## Required work
What is needed is a word-for-word copy of the lines below from the one with "Clipped samples, loudness, crest" through the one with "Quick favor - need", both included, with every picture left out.
=== Begin Enclosure ===
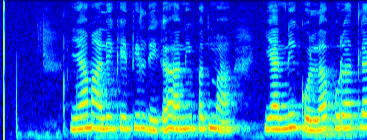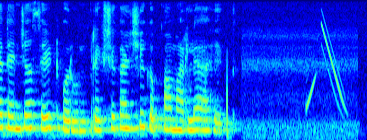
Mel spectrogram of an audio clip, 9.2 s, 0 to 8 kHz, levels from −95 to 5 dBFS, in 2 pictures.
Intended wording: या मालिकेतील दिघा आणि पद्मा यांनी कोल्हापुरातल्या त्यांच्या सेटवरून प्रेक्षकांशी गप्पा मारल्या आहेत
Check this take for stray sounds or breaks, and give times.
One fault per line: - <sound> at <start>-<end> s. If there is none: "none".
- chirp at 8.4-9.0 s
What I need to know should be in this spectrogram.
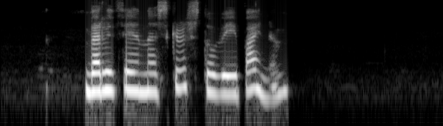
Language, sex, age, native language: Icelandic, female, 20-29, Icelandic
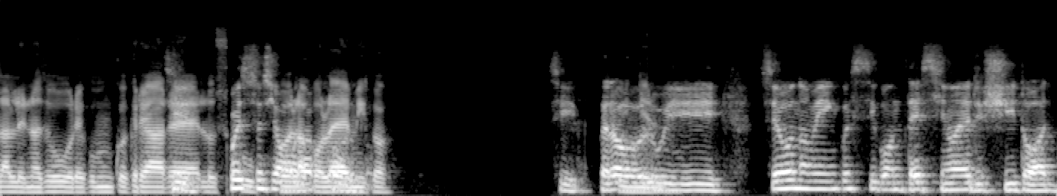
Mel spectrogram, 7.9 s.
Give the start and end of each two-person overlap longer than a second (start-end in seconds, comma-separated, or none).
1.2-2.9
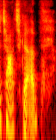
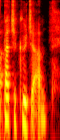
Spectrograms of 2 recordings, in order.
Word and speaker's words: Pecha Kucha: So the type of presentation you guys will be doing is something called a pachachka, or just because of the way it's spelled, a pechakucha.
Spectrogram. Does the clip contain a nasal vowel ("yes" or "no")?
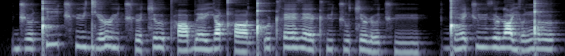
no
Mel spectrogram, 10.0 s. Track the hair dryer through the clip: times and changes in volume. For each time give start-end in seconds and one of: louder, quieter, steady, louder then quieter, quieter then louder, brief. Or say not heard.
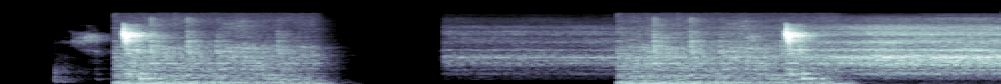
4.4-9.9 louder.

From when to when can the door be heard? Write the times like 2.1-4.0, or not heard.
1.1-3.2, 6.2-8.4.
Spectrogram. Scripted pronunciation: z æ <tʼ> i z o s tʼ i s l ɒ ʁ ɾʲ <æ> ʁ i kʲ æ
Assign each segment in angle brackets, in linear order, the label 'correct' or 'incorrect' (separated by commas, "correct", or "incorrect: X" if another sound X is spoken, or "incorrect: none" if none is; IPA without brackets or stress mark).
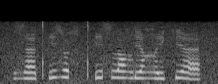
correct, correct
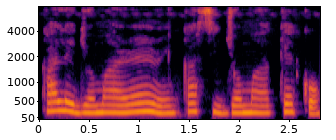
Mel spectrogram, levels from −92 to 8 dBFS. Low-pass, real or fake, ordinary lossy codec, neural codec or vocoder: none; real; none; none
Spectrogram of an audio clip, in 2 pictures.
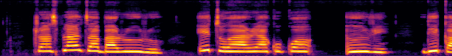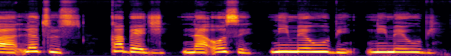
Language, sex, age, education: Igbo, female, 15-29, tertiary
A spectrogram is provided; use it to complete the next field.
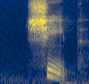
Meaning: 1. whistle (musical instrument) 2. organ pipe, pipe (a tuned metal or wooden tube connected mechanically or electrically to an organ console)
- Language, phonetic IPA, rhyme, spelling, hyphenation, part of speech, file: Hungarian, [ˈʃiːp], -iːp, síp, síp, noun, Hu-síp.ogg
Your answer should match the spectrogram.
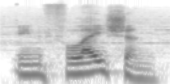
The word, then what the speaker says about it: inflation: Which syllable should be stressed? The second syllable, inflation, both American and British.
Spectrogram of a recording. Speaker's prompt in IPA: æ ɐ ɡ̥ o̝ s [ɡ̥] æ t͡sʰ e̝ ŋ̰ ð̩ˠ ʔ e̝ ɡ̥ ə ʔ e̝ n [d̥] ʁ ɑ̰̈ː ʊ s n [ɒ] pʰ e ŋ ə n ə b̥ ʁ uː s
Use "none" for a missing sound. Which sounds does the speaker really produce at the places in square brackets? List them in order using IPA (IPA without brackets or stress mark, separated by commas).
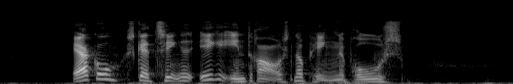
ɡ̥, d̥, ɒ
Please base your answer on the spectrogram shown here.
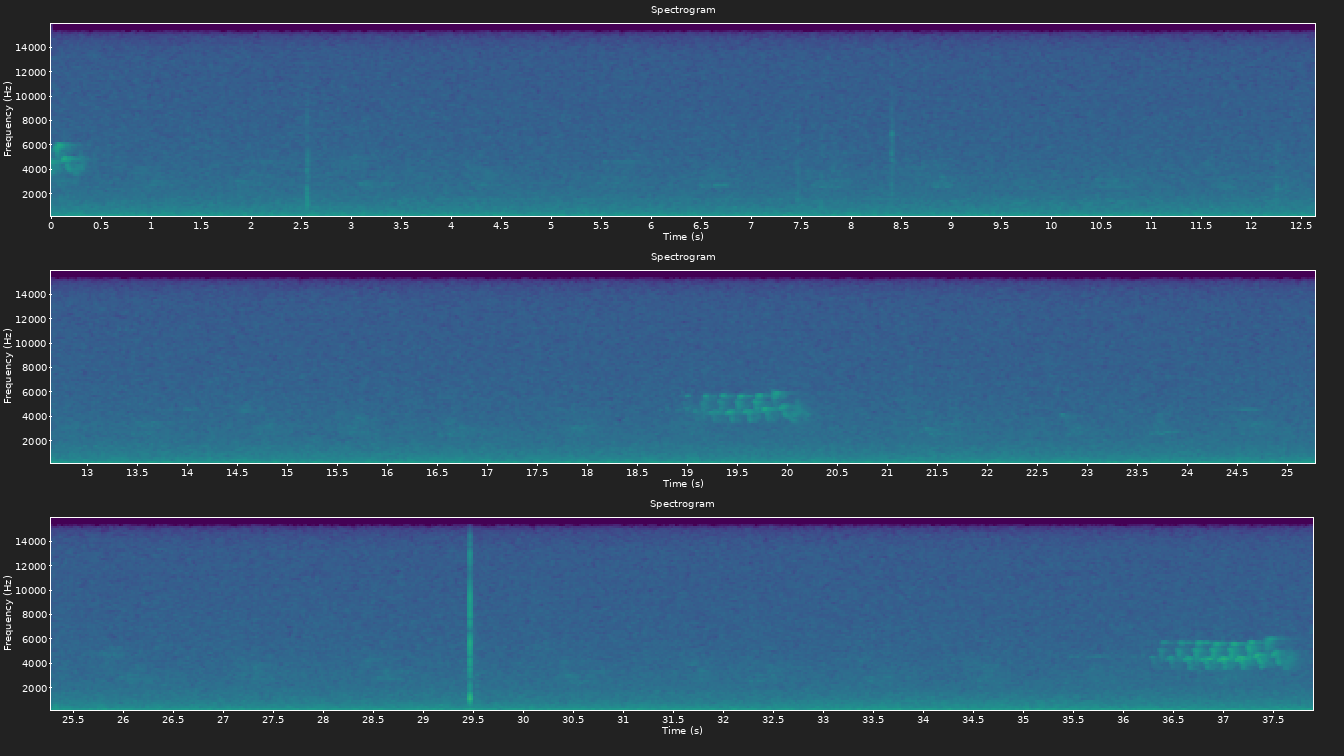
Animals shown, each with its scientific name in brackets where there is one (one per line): Yellow-rumped Warbler (Setophaga coronata)
Red-eyed Vireo (Vireo olivaceus)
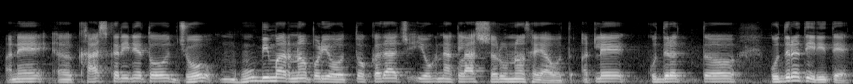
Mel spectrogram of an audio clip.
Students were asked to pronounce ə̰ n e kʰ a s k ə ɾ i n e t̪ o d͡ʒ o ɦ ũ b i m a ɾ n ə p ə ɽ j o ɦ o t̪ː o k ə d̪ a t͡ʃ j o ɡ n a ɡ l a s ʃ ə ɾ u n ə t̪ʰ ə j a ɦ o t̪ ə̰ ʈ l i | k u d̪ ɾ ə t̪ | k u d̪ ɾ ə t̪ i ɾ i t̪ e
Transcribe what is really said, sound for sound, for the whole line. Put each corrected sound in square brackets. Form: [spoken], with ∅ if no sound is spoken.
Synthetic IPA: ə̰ n e kʰ a s k ə ɾ i n e t̪ o d͡ʒ o ɦ ũ b i m a ɾ n ə p ə ɽ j o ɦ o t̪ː o k ə d̪ a t͡ʃ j o ɡ n a [k] l a s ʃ ə ɾ u n ə t̪ʰ ə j a ɦ o t̪ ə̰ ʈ l [e] | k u d̪ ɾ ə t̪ | k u d̪ ɾ ə t̪ i ɾ i t̪ e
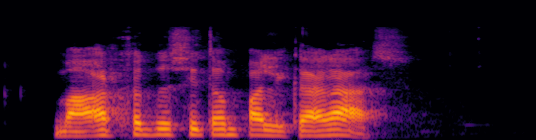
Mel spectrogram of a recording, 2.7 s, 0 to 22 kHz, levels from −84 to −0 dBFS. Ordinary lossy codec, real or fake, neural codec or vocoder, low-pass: MP3, 96 kbps; fake; vocoder, 44.1 kHz, 128 mel bands, Pupu-Vocoder; 9.9 kHz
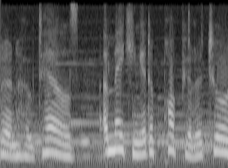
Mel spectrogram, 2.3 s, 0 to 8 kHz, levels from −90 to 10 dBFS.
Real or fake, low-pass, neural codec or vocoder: real; 7.2 kHz; none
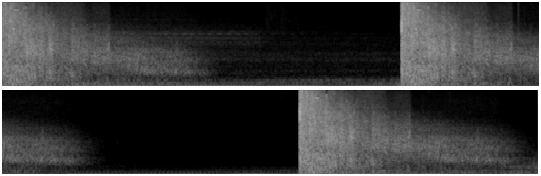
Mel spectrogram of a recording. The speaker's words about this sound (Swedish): Men plötsligt ekar tre skott över Daily Plaza.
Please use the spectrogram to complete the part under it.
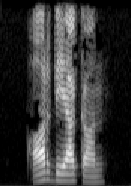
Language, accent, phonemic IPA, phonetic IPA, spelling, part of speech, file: Armenian, Eastern Armenian, /ɑɾdiɑˈkɑn/, [ɑɾdi(j)ɑkɑ́n], արդիական, adjective, Hy-արդիական.ogg
- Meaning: 1. modern, contemporary 2. relevant, topical, of current importance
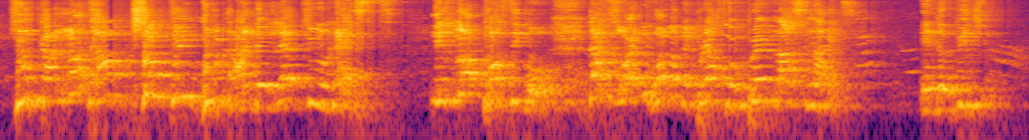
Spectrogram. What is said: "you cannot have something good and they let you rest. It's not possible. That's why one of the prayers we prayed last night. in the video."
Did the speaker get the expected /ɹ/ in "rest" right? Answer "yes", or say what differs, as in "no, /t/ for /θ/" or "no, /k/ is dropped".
no, /l/ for /ɹ/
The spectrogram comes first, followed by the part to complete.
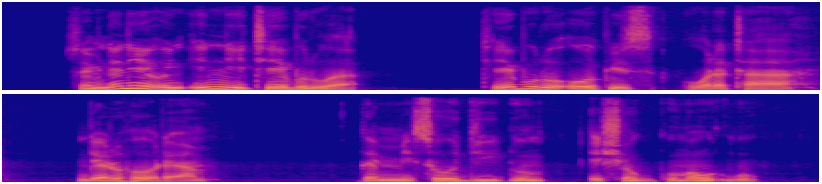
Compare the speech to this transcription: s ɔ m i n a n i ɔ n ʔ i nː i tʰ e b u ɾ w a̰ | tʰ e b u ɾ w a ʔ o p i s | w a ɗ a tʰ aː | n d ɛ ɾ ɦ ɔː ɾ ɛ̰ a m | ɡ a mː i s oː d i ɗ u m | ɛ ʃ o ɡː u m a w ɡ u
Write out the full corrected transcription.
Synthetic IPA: s ɔ m i n a n i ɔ n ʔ i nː i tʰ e b u ɾ w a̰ | tʰ e b u ɾ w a ʔ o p i s | w a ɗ a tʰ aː | n d ɛ ɾ ɦ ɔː ɾ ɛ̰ a m | ɡ a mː i s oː d i ɗ u m | ɛ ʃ o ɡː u m a w ɡ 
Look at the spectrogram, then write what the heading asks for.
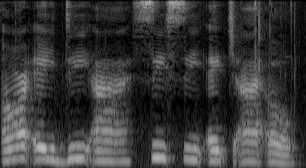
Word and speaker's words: radicchio: sprouts, and I don't know how do you pronounce that. Can you see that? It's Radicchio.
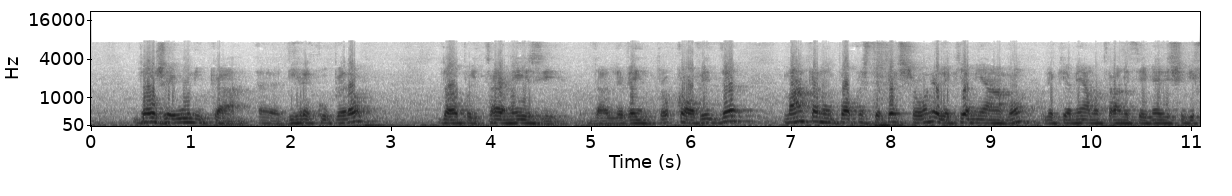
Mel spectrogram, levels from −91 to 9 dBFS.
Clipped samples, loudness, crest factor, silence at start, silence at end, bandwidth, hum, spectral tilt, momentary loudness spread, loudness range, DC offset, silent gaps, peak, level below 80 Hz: 3%; -9 LUFS; 8 dB; 0 s; 0 s; 7.6 kHz; none; -9 dB/octave; 10 LU; 2 LU; under 0.1%; none; 0 dBFS; -20 dBFS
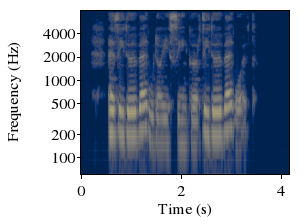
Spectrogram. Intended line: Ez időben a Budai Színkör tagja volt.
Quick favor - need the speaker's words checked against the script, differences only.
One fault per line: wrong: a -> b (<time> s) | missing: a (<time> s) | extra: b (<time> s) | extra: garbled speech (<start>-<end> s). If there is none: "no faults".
missing: a (1.4 s)
wrong: tagja -> időben (2.4 s)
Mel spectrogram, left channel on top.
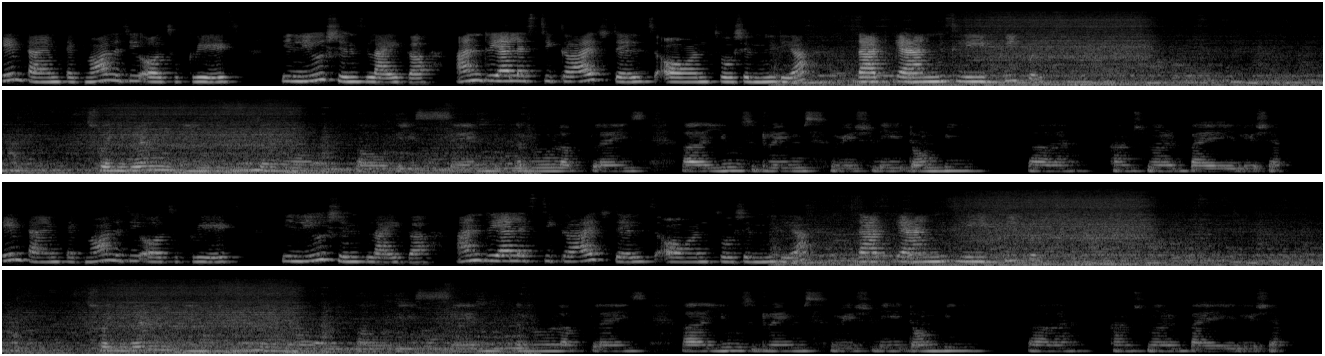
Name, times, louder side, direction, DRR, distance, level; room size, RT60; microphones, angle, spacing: voice 1, 0.0-2.3 2.8-8.2 8.5-10.4, left 5 dB, 50° left, 0.6 m, -33 dB
sound 1, 7.7-18.6, left 1 dB, 15° right, 1.2 m, -40 dB
voice 2, 14.0-23.0 23.5-26.0, left 3 dB, 10° left, 1.3 m, -41 dB
4.9 x 2.9 x 3.3 m
head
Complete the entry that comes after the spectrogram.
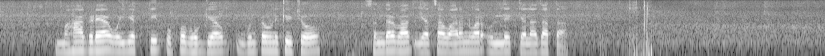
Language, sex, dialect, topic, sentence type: Marathi, male, Southern Konkan, banking, statement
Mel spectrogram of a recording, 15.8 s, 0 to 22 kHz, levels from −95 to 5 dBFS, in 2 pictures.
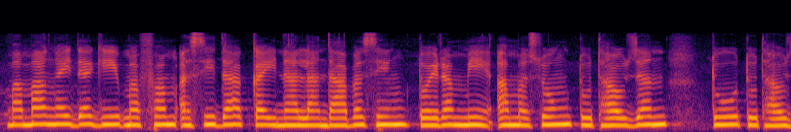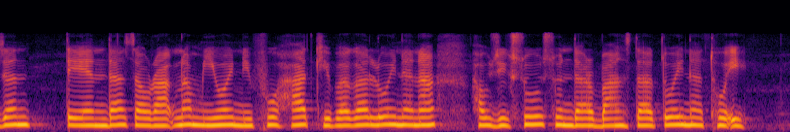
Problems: background sounds at intervals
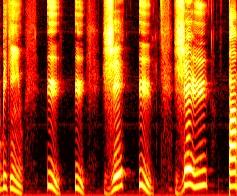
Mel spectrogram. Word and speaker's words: eu: Quando você fala j'ai eu, significa eu tive. J'ai eu. Então, a pronúncia desse carinha aqui não é eu, e sim u.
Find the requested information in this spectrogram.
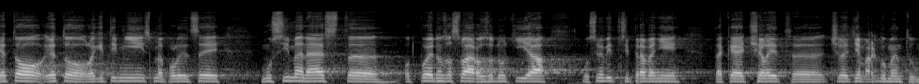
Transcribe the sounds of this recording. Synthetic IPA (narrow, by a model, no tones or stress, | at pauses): jɛt̪o̞jɛt̪o̞lɛɡɪt̪ɪmɲiːsmɛpo̞lɪt̪ɪt͡sɪ | musiːmɛnɛːst̪ʔo̞t̪̚povjɛdnost̪zasvaːɾozɦo̞dnuciːamusiːmɛbiːt̪̚pr̝̥ɪpɾavɛɲɪ | t̪akɛːt͡ʃɛlɪt̪t͡ʃɛlɪt̪̚cɛmʔaɾɡumɛnt̪uːm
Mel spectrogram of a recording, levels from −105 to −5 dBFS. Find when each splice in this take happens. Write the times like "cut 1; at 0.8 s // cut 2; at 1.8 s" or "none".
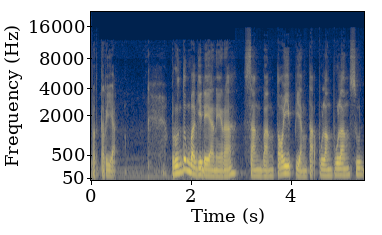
none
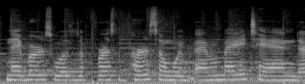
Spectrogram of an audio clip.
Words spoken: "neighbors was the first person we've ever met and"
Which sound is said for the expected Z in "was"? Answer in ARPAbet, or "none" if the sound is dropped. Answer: Z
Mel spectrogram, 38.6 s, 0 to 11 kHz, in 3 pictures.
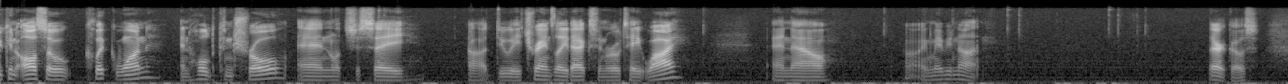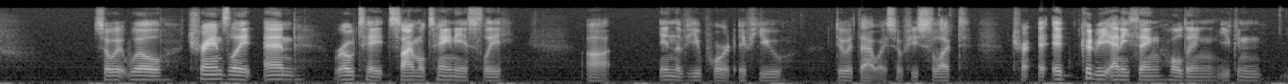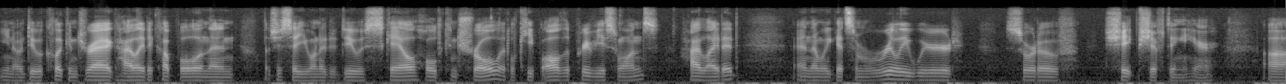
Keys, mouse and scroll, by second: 0.0 click, 0.6 click, 3.8-4.7 ctrl+drag, 7.0 middle click, 9.5 ctrl+z, 10.1 click, 11.1 ctrl+click, 20.4 ctrl+click, 22.3 click, 25.7-27.3 drag, 28.8-31.8 ctrl+middle drag, 31.8 ctrl+click, 31.9 ctrl+middle click.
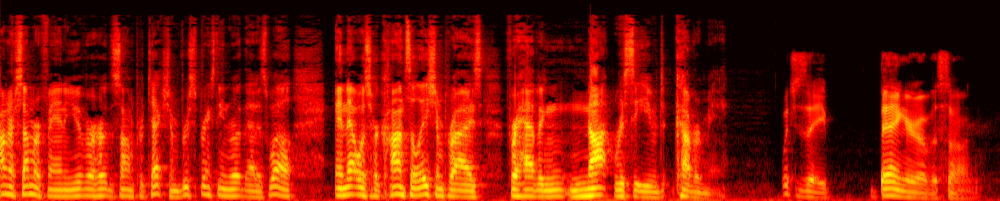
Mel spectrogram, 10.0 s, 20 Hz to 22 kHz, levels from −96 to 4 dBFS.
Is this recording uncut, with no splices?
yes; 0 cuts

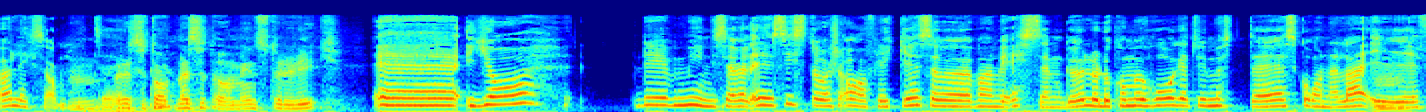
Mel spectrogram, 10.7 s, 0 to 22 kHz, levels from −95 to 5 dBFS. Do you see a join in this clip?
no; 0 cuts

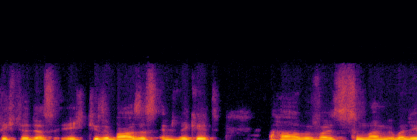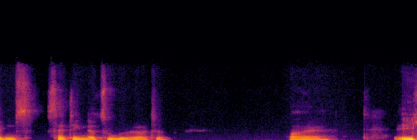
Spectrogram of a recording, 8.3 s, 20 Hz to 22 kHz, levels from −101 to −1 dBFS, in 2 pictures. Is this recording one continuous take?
yes; 0 cuts

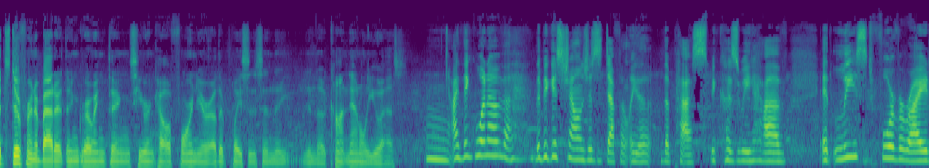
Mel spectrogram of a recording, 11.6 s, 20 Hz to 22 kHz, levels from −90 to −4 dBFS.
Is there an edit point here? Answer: no; 0 cuts

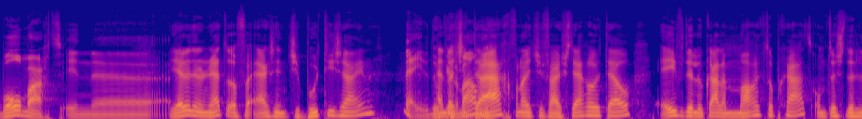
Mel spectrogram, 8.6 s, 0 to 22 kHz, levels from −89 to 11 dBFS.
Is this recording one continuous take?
yes; 0 cuts

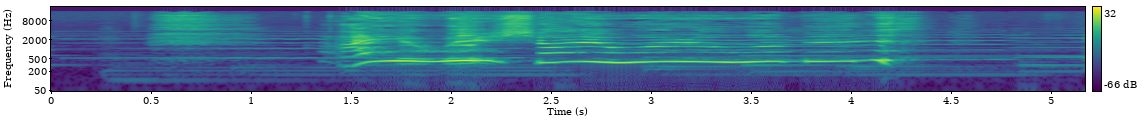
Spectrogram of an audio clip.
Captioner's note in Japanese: すすり泣き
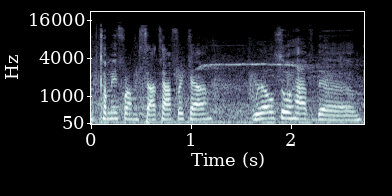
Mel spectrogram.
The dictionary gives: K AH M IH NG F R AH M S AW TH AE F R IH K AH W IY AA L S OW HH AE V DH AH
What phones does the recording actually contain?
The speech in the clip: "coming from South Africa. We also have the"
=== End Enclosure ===
## Finished task
Clipped samples, loudness, crest factor, silence at start, silence at end, bandwidth, hum, spectral tilt, momentary loudness spread, loudness range, DC offset, silent gaps, peak, level below 80 Hz: 3%; -9 LUFS; 8 dB; 0 s; 0 s; 7.6 kHz; none; -9 dB/octave; 10 LU; 2 LU; under 0.1%; none; 0 dBFS; -20 dBFS
Spectrogram. Intended line: Ez időben a Budai Színkör tagja volt.
Quick favor - need the speaker's words checked against the script, differences only.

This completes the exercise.